The experimenter dutifully closed her eyes while the child hid the candy but before choosing a cup, she asked the child: "Where did you hide the candy?"
To get the candy for himself, the child had only to lie — to mislead the experimenter into choosing the wrong cup. But on day one of the experiment, before undergoing any training, that's not what children did. Every 3-year-old who participated in the study instead told the experimenter the truth and the experimenter went on to select the cup with the candy, much to the child's dismay. Each child played the game with the experiments nine more times that day and, each time, the 3-year-old told the truth about where the candy was hidden, no matter that each time, the experimenter went on to select that cup. The 3-year-olds were unable or unwilling to strategically lie.
But two weeks later, after completing the theory-of-mind training or the control training, children had an opportunity to face off once again against the experimenter in the hiding game. And this time, the children who had completed the theory-of-mind training lied more than half the time. On average, they lied in about 6 of the 10 rounds of the game, whereas those in the control group lied in fewer than 2 of the 10 rounds. The theory-of-mind training paid off — not only on theory-of-mind tasks but also in strategic deception.
Turning children into liars may not seem like a laudable achievement, but it tells us something important about the relationship between theory of mind abilities and deception. Specifically, the design of the experiment supports a claim that goes beyond correlation: that a basic theory of mind is a prerequisite to verbal deception.
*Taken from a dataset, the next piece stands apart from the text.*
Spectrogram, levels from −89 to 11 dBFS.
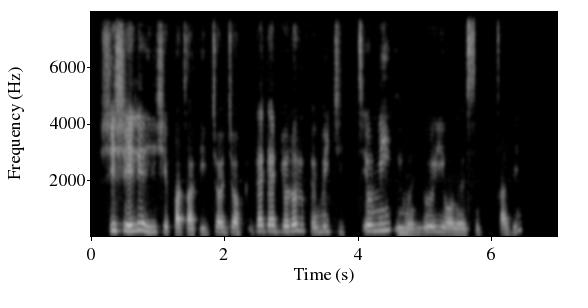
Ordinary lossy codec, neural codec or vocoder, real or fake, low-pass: none; codec, 16 kHz, 2 kbps, FunCodec, trained on LibriTTS, 25 frames a second; fake; none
Moreover, the findings support the broader idea that our understanding of our own and other people's minds has a causal impact on our social (or antisocial, as the case may be) behavior.
Of course, you're not so likely to cheer when you first find yourself the target of a lie, especially from your own child. Developing the ability to deceive is one thing; understanding whether and when it's appropriate is another — and that's likely to take quite a bit more than six sessions of training to work out.
— via NPR